The program begins with Vivaldi’s “Concerto for Viola D’Amore and Strings.” It was the viola d’amore, a baroque string instrument that bears a symbol known as the “flaming sword of Islam” in place of f-holes, that inspired Thompson to include the composition. He hoped it would serve as a quiet rebuttal to the anti-Muslim sentiment that has lately become more vocal. “The Middle East has had a big cultural impact on the West,” says Thompson. “That legacy goes right through the cultural heart of this country.”
Next up is “Rothko Chapel,” an exquisite work by the 20th-century composer Morton Feldman. The piece features percussion and solo viola and will be conducted by MIT Kenan Sahin Distinguished Professor Evan Ziporyn. The MIT Chamber Chorus, meanwhile, is tasked with delivering the eerie, wordless harmony at the heart of Feldman’s most famous work.
The program also boasts the Boston premiere of Elena Ruehr’s “Shadow Light,” a concerto for solo viola and string quartet. Ruehr, a long time colleague of Thompson’s at MIT, composed “Shadow Light” a couple of years ago with her friend in mind.
“He has an amazing sense of how to make a line, and how to make something move,” says Ruehr. “And then his sound, which is kind of liquidy and dark and beautiful like a great violist’s usually is — but his is particularly beautiful. But he can bring this brightness, too, to what he does.”
“Shadow Light” begins with a minor triad, somber and deep. A raised fourth adds a touch of warmth to an ordinarily moody chord. “It’s a story about striving for light in the midst of darkness,” Ruehr says of the composition. “The whole piece is ... these long, romantic, nostalgic lines that are always pushing toward a height.”

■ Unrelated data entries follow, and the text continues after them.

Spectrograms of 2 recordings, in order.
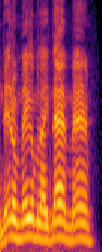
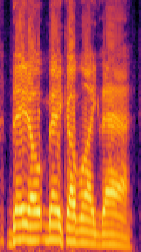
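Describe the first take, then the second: First: Higher, put-on Mexican accent. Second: Loud, slow and emphatic; emphatic objection. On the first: Streamer repeating the Uncrustable objection, higher mock Mexican accent. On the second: Real, not acted. Streamer disputing a zero sugar Uncrustable, slow loud objection. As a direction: spell it out slowly and loudly. First take, before redoing it in accent.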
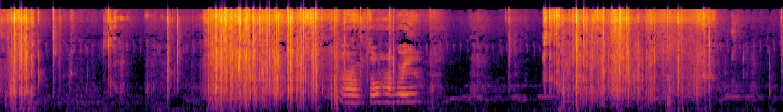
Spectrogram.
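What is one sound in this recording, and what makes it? A young woman crunches on crisp chips close by.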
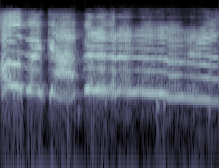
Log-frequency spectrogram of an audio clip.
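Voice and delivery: very high, shrill, shouted rant. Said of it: "starts to yell at me".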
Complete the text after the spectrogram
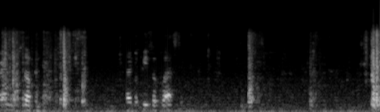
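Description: Hands rummage through loose parts in a plastic tub, with light clicks and rattles.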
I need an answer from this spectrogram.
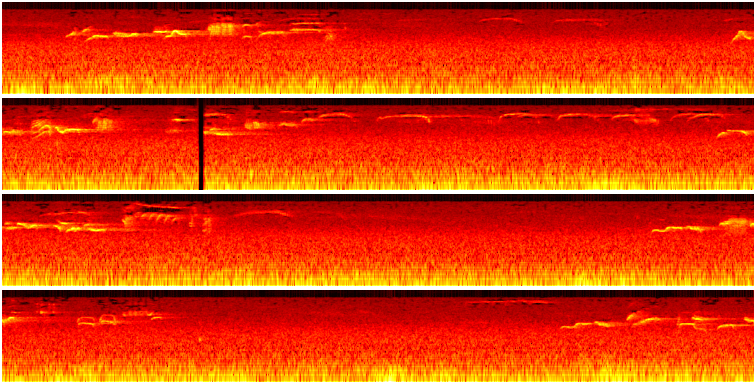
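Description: Birds singing: short warbling phrases every few seconds, with thinner, higher chirps between them, over a steady background hiss. The sound drops out briefly a little under ten seconds in.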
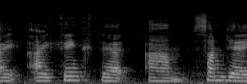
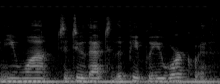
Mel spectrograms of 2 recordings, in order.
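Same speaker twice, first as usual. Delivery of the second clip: ordinary talk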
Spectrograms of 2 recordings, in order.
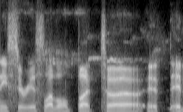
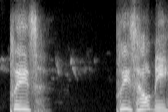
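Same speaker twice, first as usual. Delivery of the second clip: put-on very high, tiny pleading child voice; 13 semitones higher than usual. Game master voicing a child who runs up to the players' cart: tiny child voice. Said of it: "you can just hear the tiny voice".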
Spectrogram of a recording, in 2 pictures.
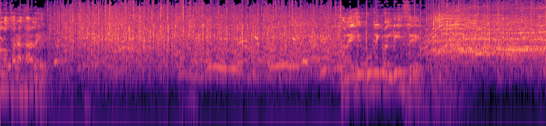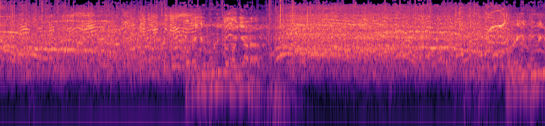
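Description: A crowd of children cheers and shouts.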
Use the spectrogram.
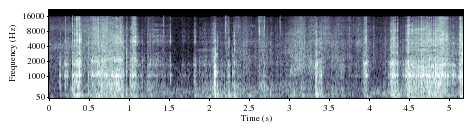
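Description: A gloved hand scrapes a thin wooden stick or spatula inside the compartments of an old, hollow, empty wooden stamp box with a slatted section, standing on its side while the other hand holds it. Dry, bright scraping and scratching comes in uneven bursts with sharp clicks between them, thin in the low end. A faint steady tone near 1 kHz runs underneath.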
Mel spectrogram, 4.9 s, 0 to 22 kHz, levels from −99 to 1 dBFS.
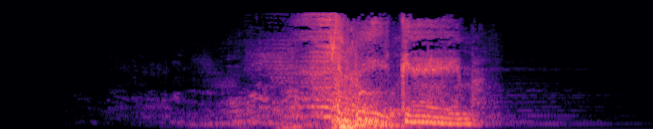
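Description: Three sharp single clicks at 1.1, 2.21 and 3.21 s are likely dropped samples: under a millisecond of signal lost, a waveform jump with no audible gap, unlike a dropout.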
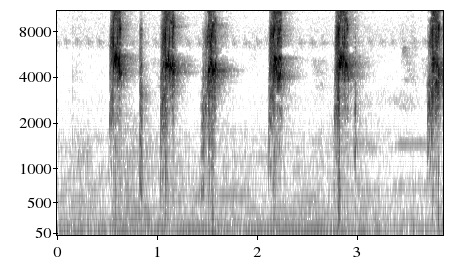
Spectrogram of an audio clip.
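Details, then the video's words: Long-tailed shrike sound meant to train other birds: six sharp, very high, short notes spaced about half a second apart, with a soft low hum behind them. "MASTERAN CENDET ANTI GAGAL - CENDET MANAPUN IKUT BUNYI DENGAR INI"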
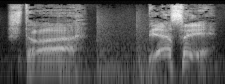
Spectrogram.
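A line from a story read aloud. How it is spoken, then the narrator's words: Growled. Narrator (Russian): рыкнул тот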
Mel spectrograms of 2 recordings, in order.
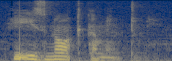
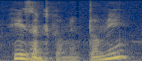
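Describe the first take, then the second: First: The words are said separately as is not. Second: The words are contracted into isn't. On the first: The speaker calls it wrong. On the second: The speaker calls it right.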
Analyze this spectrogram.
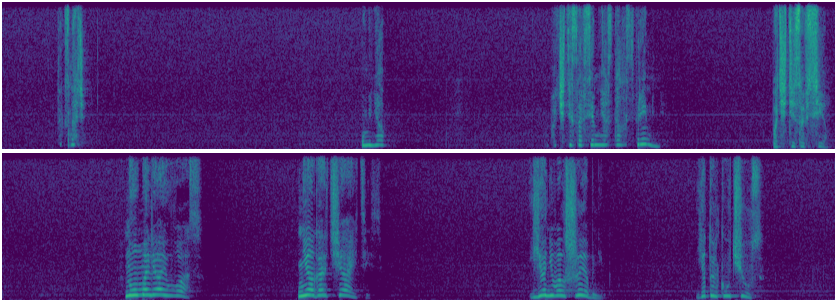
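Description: A young woman answers calmly, close by.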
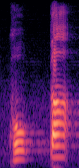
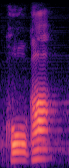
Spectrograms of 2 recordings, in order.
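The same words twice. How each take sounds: First: The second syllable starts with a tense consonant. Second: The second syllable starts with a plain consonant. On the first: "그러면 사이소리 현상이고" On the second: "사이소리 현상이 일어나지 않았죠"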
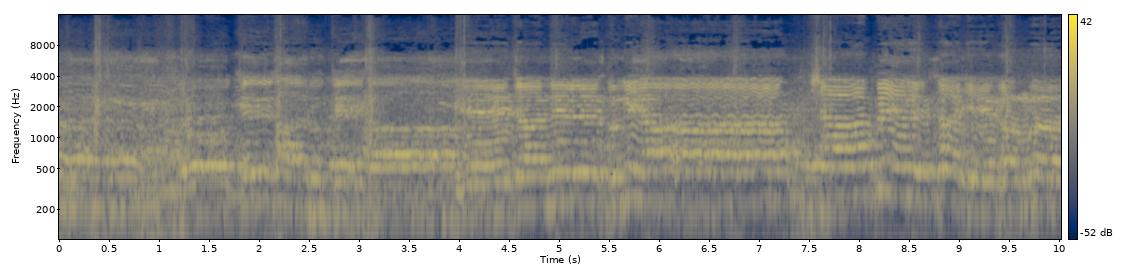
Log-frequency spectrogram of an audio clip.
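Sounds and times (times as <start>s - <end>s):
man singing through a microphone: 0.0s - 10.0s
men chanting a lament: 0.0s - 10.0s
sharp rhythmic beats: 0.0s - 10.0s.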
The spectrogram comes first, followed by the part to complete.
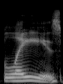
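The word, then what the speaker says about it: Blays: brutal comedic opinion start my son's name is pronounced Blaze but it's spelled b l a y s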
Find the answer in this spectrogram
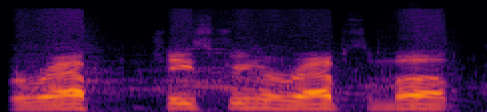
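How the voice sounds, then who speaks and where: A man adding short, easygoing color commentary at a local high school football game. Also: little pitch movement, moderate pace, fairly bright tone. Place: outdoor broadcast stand at a football field.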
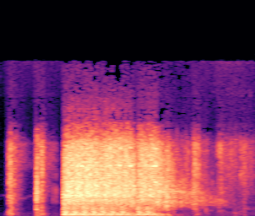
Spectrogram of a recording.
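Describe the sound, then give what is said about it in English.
Machine gun fire: two short bursts, then a long rapid-fire burst of loud, harsh cracks that holds for about a second before tailing off. “Guns.”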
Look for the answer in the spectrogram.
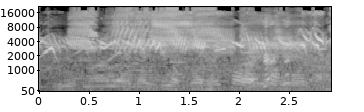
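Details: A Chestnut-bellied Seed-Finch (towa towa) at a whistling competition at Tuschen bird ground, Guyana, pours out quick, bright whistled phrases and chirps as its notes are counted, with people talking close by throughout.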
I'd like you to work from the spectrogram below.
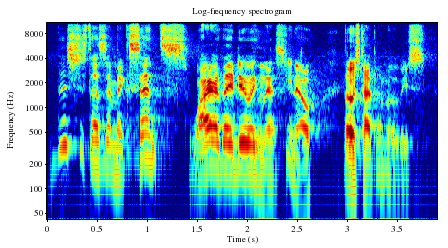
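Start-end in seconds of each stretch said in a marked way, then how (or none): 0.1-2.4 high, incredulous complaint; baffled moviegoer. Retold or imitated. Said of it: "Nicole and I were like".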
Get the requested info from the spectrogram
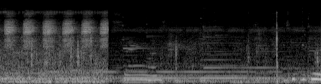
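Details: Cicadas on the hillside by the city walls of Kotor, Montenegro, on a hot day give a buzzy, pulsing high-pitched song for the first second, then music and voices follow.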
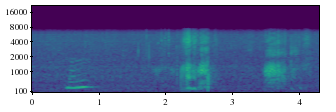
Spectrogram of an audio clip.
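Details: Pet (female) coughing: two short, harsh, snorting cough-like bursts, with a brief whine or voice earlier; owner asks about grubbing and sneezing.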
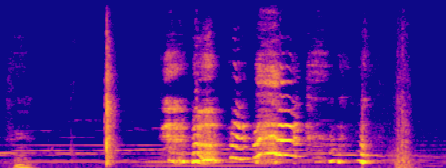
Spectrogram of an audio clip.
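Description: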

The evening’s final installment, Ralph Vaughan Williams’ “Flos Campi,” features the MIT Chamber Chorus under the direction of MIT’s director of Choral Programs, William Cutter. Like the Feldman composition, “Flos Campi” contains a choral part without lyrics. It’s a pairing that Thompson hopes will spark reflection and healing. “Music is beyond words,” says Thompson. “The whole concept of community and being together is something that’s beyond what you can actually say.”
The choices reflect Thompson’s belief that music is “not intended to be something that can be used as a weapon or a polemic for one thing or another.” Instead, he says, “a concert is about bringing people together to share an experience and to contemplate what’s going on.”
Half a century after the death of King, Thompson still finds plenty to contemplate. “Attitudes have changed,” says Thompson, noting the inroads made by black politicians across government. “A year and a half ago, just being here in Massachusetts — I live here in the town of Newton, and we had a black mayor. And at the time we had a black governor, and the president was black.” But since then, “what we see is a kind of revelation of attitudes that have been suppressed and a reaction to the fact that blacks have made certain kinds of visibility and progress.”
And so Thompson looks to that early recital as a model for going forward. After 50 years, he knows there is value in doing the work, no matter what tragedies and triumphs unfold around him.